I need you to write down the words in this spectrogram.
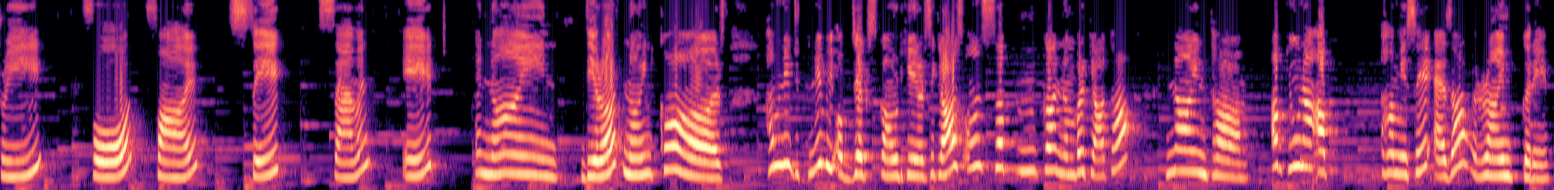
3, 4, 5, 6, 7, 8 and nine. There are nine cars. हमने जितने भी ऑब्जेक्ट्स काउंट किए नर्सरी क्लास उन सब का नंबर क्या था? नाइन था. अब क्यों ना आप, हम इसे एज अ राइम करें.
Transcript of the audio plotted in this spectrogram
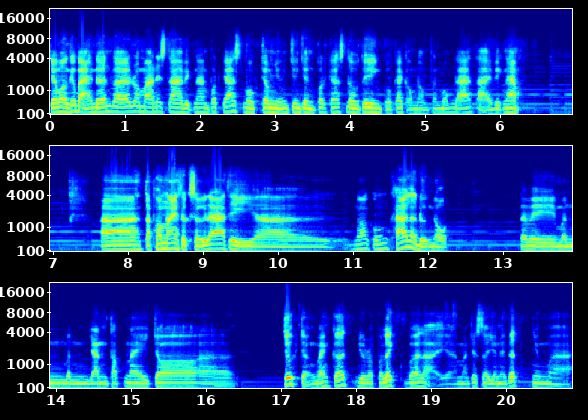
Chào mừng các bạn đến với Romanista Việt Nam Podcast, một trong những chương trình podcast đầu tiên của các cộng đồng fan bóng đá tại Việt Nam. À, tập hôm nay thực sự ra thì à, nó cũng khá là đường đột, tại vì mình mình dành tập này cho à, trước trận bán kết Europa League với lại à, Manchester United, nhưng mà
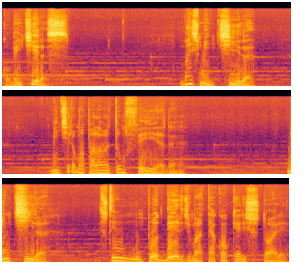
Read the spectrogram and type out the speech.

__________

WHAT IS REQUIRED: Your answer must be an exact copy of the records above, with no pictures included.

EXERCISE OUTPUT:
I need you to write down the words in this spectrogram.
3, 4, 5, 6, 7, 8 and nine. There are nine cars. हमने जितने भी ऑब्जेक्ट्स काउंट किए नर्सरी क्लास उन सब का नंबर क्या था? नाइन था. अब क्यों ना आप, हम इसे एज अ राइम करें.
Transcript of the audio plotted in this spectrogram
Chào mừng các bạn đến với Romanista Việt Nam Podcast, một trong những chương trình podcast đầu tiên của các cộng đồng fan bóng đá tại Việt Nam. À, tập hôm nay thực sự ra thì à, nó cũng khá là đường đột, tại vì mình mình dành tập này cho à, trước trận bán kết Europa League với lại à, Manchester United, nhưng mà
Read the spectrogram and type out the speech.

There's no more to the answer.